We have heard about different apps and tools that identify our geolocation. These days, some of them are aimed to use the location data to support the response to the pandemic by indicating the spread of the virus as well as to notify individuals who may have been near someone who is eventually confirmed as a carrier of the virus. But where are the limits?

The systematic and large-scale monitoring of location may involve privacy concerns. In the context of a contact tracing application, the EDPB has underlined different aspects that should be taken into account:

  • Location data collected from electronic communication providers may only be transmitted to authorities or other third parties if they have been anonymised or prior consent of the users has been obtained.
  • In relation to anonymisation, appropriate measures should be in place to prevent the re-identification of users.
  • Instead of tracking the location of individuals, the tracing apps should use the proximity parameter.
  • The information collected by the app should remain on the terminal equipment and only relevant information should be collected when necessary.
  • In addition, the purposes must be specific and exclude further processing for purposes unrelated to the management of the pandemic.

Who are the controllers of these applications?

The EDPB considers that the national health authorities could be the controllers, but if there are more actors involved in the deployment of the app, then their roles and responsibilities must be clearly explained to the users.

What is the legal basis to rely on? 

One of the main aspects that the guidelines point out is that the use of such applications must be strictly voluntary.

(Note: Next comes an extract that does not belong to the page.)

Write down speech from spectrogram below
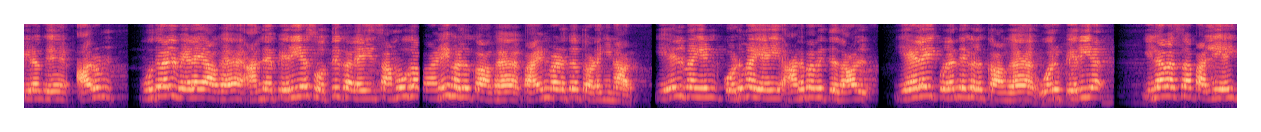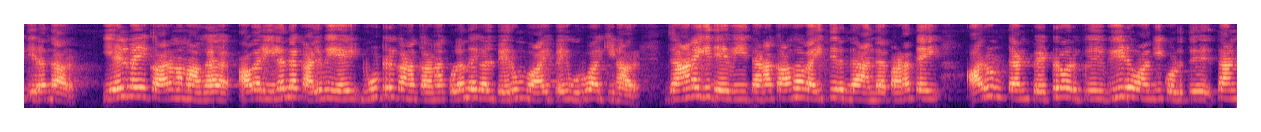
பிறகு அருண் முதல் வேலையாக அந்த பெரிய சொத்துக்களை சமூக பணிகளுக்காக பயன்படுத்த தொடங்கினார். ஏழ்மையின் கொடுமையை அனுபவித்ததால் ஏழை குழந்தைகளுக்காக ஒரு பெரிய இலவச பள்ளியை திறந்தார். ஏழ்மை காரணமாக அவர் இழந்த கல்வியை நூற்றுக்கணக்கான குழந்தைகள் பெறும் வாய்ப்பை உருவாக்கினார். ஜானகி தேவி தனக்காக வைத்திருந்த அந்த பணத்தை அருண் தன் பெற்றோருக்கு வீடு வாங்கி கொடுத்து தன்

However, this does not mean that the processing of personal data will necessarily be based on consent. When public authorities provide a service based on and in line with law requirements, the most relevant legal basis for the processing is the necessity for the performance of a task in the public interest.

In addition to the above, the EDPB has provided general guidance to designers of contact tracing apps, underlining that although any assessment must be carried out on a case-by-case basis, the following criteria should be considered:

  • It would be necessary to conduct a data protection impact assessment prior the deployment of the applications as they may result in a high risk to the rights and freedoms of individuals.
  • When a user is diagnosed infected with Covid19, only those individuals with whom the user has been in contact, should be informed.
  • This type of application requires to broadcast data that may be read by devices of other users. In this respect, only pseudonymous identifiers between users' mobile equipment, for example via the Bluetooth should be exchanged.
  • Identifiers must be renewed on a regular basis to reduce the risk of unauthorised tracking.